[Dataset items]

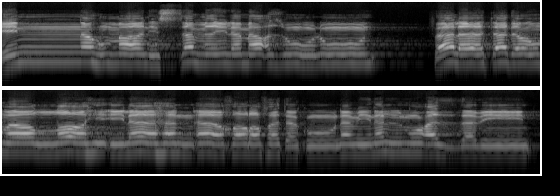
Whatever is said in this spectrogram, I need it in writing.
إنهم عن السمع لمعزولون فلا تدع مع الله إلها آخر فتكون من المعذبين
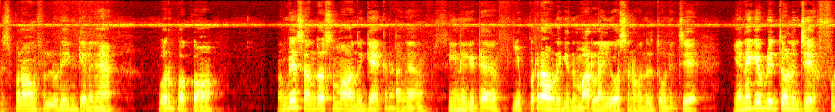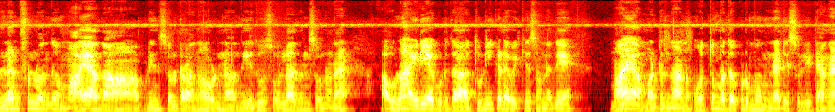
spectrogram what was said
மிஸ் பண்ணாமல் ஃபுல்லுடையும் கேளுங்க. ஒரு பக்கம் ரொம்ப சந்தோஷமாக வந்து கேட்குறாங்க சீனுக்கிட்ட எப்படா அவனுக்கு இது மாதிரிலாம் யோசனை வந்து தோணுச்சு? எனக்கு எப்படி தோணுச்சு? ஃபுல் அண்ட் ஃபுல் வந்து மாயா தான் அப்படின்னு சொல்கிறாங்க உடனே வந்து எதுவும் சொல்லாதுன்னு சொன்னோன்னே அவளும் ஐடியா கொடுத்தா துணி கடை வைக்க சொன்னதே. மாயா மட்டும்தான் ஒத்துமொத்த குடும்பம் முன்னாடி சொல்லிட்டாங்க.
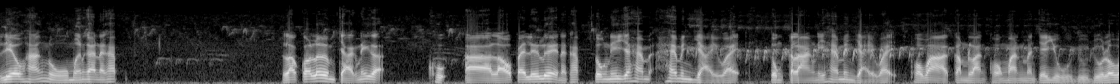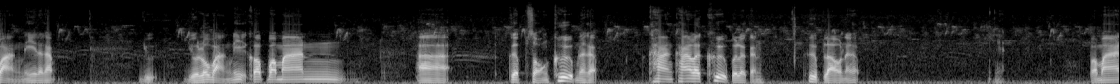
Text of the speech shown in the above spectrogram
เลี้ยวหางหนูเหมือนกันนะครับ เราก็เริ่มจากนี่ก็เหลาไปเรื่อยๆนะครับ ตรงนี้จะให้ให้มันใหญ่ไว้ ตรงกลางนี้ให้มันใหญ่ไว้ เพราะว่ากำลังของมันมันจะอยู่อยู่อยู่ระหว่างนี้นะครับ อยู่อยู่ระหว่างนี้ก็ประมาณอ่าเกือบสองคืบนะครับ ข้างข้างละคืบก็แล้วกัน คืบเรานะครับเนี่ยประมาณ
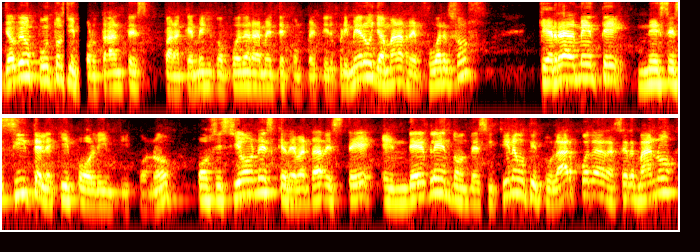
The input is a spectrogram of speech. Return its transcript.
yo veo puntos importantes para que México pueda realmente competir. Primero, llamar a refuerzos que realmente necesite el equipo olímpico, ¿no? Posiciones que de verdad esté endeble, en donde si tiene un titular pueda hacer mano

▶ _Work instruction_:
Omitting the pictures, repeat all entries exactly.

▶ _Exercise answer_:
Whatever is said in this spectrogram, I need it in writing.
إنهم عن السمع لمعزولون فلا تدع مع الله إلها آخر فتكون من المعذبين
spectrogram what was said
மிஸ் பண்ணாமல் ஃபுல்லுடையும் கேளுங்க. ஒரு பக்கம் ரொம்ப சந்தோஷமாக வந்து கேட்குறாங்க சீனுக்கிட்ட எப்படா அவனுக்கு இது மாதிரிலாம் யோசனை வந்து தோணுச்சு? எனக்கு எப்படி தோணுச்சு? ஃபுல் அண்ட் ஃபுல் வந்து மாயா தான் அப்படின்னு சொல்கிறாங்க உடனே வந்து எதுவும் சொல்லாதுன்னு சொன்னோன்னே அவளும் ஐடியா கொடுத்தா துணி கடை வைக்க சொன்னதே. மாயா மட்டும்தான் ஒத்துமொத்த குடும்பம் முன்னாடி சொல்லிட்டாங்க.
Text of the speech shown in the above spectrogram
เลี้ยวหางหนูเหมือนกันนะครับ เราก็เริ่มจากนี่ก็เหลาไปเรื่อยๆนะครับ ตรงนี้จะให้ให้มันใหญ่ไว้ ตรงกลางนี้ให้มันใหญ่ไว้ เพราะว่ากำลังของมันมันจะอยู่อยู่อยู่ระหว่างนี้นะครับ อยู่อยู่ระหว่างนี้ก็ประมาณอ่าเกือบสองคืบนะครับ ข้างข้างละคืบก็แล้วกัน คืบเรานะครับเนี่ยประมาณ
The input is a spectrogram of speech. Return its transcript.
yo veo puntos importantes para que México pueda realmente competir. Primero, llamar a refuerzos que realmente necesite el equipo olímpico, ¿no? Posiciones que de verdad esté endeble, en donde si tiene un titular pueda hacer mano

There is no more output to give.